**TASK GOAL:**
The copy has to match the data exactly and leave out every picture.
DATA IN THIS EXERCISE Block Start
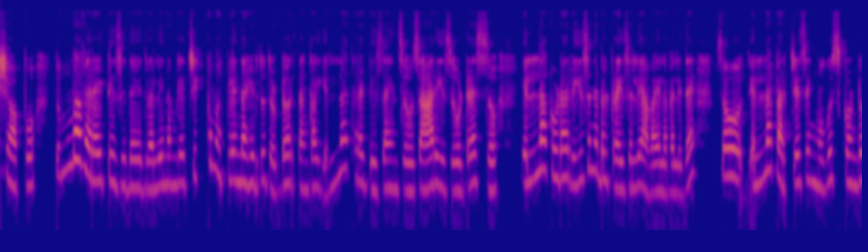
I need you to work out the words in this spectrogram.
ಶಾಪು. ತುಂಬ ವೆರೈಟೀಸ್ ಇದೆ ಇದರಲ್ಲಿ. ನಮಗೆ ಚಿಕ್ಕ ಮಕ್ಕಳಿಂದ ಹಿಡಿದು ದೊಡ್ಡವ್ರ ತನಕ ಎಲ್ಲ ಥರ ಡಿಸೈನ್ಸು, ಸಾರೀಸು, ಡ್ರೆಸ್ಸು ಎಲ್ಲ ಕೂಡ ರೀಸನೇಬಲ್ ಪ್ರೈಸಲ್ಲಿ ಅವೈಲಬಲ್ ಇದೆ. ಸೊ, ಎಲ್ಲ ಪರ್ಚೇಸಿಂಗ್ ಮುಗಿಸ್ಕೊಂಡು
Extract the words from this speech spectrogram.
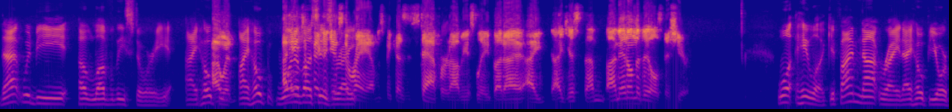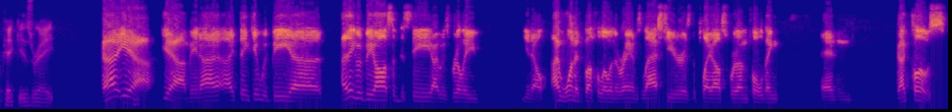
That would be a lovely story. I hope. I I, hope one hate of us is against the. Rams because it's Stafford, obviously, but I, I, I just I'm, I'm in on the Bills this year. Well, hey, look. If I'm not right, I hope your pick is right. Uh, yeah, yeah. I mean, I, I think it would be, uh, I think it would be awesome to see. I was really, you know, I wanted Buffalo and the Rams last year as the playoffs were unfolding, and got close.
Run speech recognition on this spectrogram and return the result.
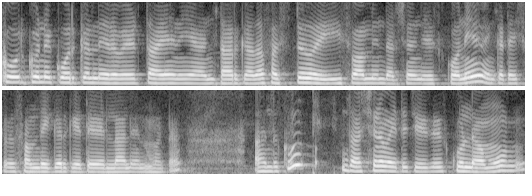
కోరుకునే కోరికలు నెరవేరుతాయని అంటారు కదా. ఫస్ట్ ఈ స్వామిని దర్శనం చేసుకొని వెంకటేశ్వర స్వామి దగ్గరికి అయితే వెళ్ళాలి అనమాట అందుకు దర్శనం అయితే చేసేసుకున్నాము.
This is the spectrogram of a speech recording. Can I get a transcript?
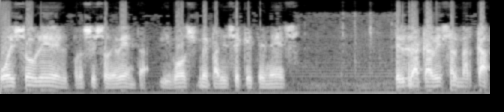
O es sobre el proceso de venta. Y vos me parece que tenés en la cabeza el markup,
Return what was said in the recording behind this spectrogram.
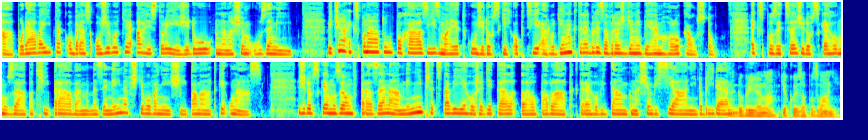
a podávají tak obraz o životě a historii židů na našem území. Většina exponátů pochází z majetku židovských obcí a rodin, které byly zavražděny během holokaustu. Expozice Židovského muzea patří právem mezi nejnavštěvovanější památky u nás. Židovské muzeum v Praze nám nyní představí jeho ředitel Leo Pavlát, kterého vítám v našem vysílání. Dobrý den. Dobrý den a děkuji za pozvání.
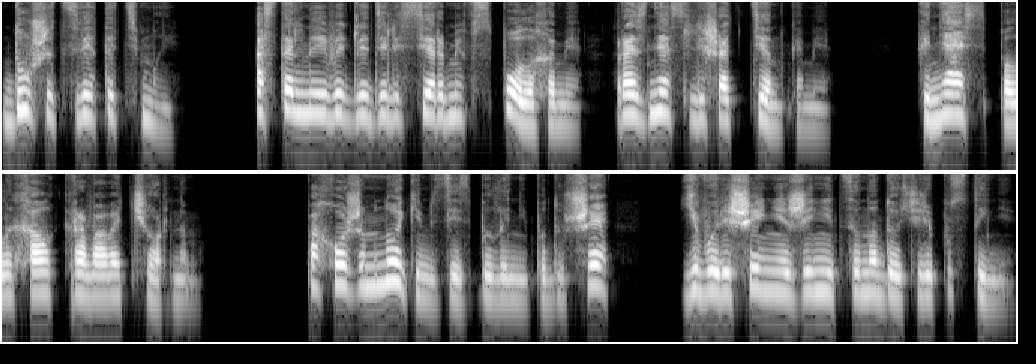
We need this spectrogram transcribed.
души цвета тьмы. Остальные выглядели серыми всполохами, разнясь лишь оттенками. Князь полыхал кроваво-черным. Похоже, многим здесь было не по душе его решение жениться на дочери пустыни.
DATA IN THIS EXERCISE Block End
**RESULT:**
I need you to work out the words in this spectrogram.
ಶಾಪು. ತುಂಬ ವೆರೈಟೀಸ್ ಇದೆ ಇದರಲ್ಲಿ. ನಮಗೆ ಚಿಕ್ಕ ಮಕ್ಕಳಿಂದ ಹಿಡಿದು ದೊಡ್ಡವ್ರ ತನಕ ಎಲ್ಲ ಥರ ಡಿಸೈನ್ಸು, ಸಾರೀಸು, ಡ್ರೆಸ್ಸು ಎಲ್ಲ ಕೂಡ ರೀಸನೇಬಲ್ ಪ್ರೈಸಲ್ಲಿ ಅವೈಲಬಲ್ ಇದೆ. ಸೊ, ಎಲ್ಲ ಪರ್ಚೇಸಿಂಗ್ ಮುಗಿಸ್ಕೊಂಡು
Extract the words from this speech spectrogram.
That would be a lovely story. I hope. I I, hope one hate of us is against the. Rams because it's Stafford, obviously, but I, I, I just I'm, I'm in on the Bills this year. Well, hey, look. If I'm not right, I hope your pick is right. Uh, yeah, yeah. I mean, I, I think it would be, uh, I think it would be awesome to see. I was really, you know, I wanted Buffalo and the Rams last year as the playoffs were unfolding, and got close.
Run speech recognition on this spectrogram and return the result.
కోరుకునే కోరికలు నెరవేరుతాయని అంటారు కదా. ఫస్ట్ ఈ స్వామిని దర్శనం చేసుకొని వెంకటేశ్వర స్వామి దగ్గరికి అయితే వెళ్ళాలి అనమాట అందుకు దర్శనం అయితే చేసేసుకున్నాము.
This is the spectrogram of a speech recording. Can I get a transcript?
O es sobre el proceso de venta. Y vos me parece que tenés en la cabeza el markup,
Return what was said in the recording behind this spectrogram.
a podávají tak obraz o životě a historii židů na našem území. Většina exponátů pochází z majetku židovských obcí a rodin, které byly zavražděny během holokaustu. Expozice Židovského muzea patří právem mezi nejnavštěvovanější památky u nás. Židovské muzeum v Praze nám nyní představí jeho ředitel Leo Pavlát, kterého vítám v našem vysílání. Dobrý den. Dobrý den a děkuji za pozvání.
We need this spectrogram transcribed.
души цвета тьмы. Остальные выглядели серыми всполохами, разнясь лишь оттенками. Князь полыхал кроваво-черным. Похоже, многим здесь было не по душе его решение жениться на дочери пустыни.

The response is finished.